_Exercise brief_
Could you repeat the data word for word while skipping the pictures?

_Material for the task_
★ ★ ★ ★ ★ ★ ★
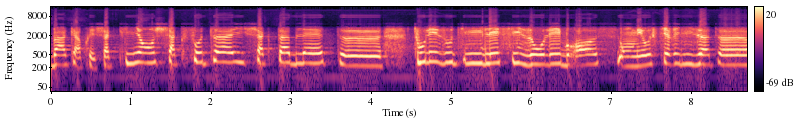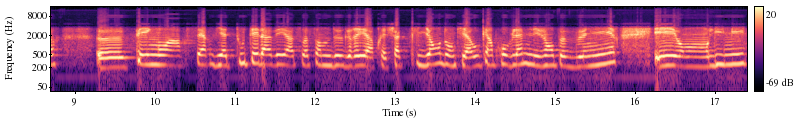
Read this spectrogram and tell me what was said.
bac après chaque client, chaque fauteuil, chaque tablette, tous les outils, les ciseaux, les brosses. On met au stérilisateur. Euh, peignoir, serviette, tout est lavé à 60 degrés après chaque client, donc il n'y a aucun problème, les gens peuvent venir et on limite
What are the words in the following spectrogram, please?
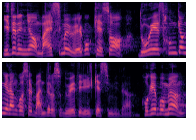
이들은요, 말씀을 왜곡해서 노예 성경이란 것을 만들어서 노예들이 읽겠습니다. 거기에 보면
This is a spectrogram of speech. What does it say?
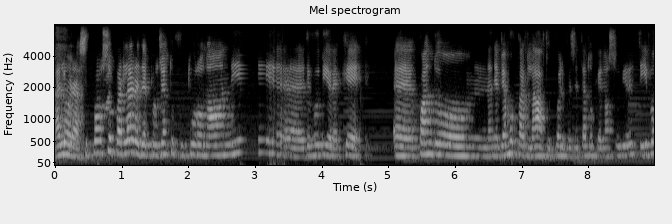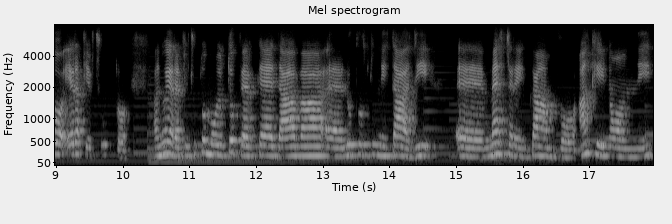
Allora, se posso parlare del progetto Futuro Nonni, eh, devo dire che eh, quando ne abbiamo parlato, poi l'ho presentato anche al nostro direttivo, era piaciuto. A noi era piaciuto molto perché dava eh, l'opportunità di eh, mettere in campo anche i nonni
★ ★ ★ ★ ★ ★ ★
_Output of the task_
Read this spectrogram and tell me what was said.
bac après chaque client, chaque fauteuil, chaque tablette, tous les outils, les ciseaux, les brosses. On met au stérilisateur. Euh, peignoir, serviette, tout est lavé à 60 degrés après chaque client, donc il n'y a aucun problème, les gens peuvent venir et on limite
What are the words in the following spectrogram, please?
이들은요, 말씀을 왜곡해서 노예 성경이란 것을 만들어서 노예들이 읽겠습니다. 거기에 보면
This is a spectrogram of speech. What does it say?
Allora, se posso parlare del progetto Futuro Nonni, eh, devo dire che eh, quando ne abbiamo parlato, poi l'ho presentato anche al nostro direttivo, era piaciuto. A noi era piaciuto molto perché dava eh, l'opportunità di eh, mettere in campo anche i nonni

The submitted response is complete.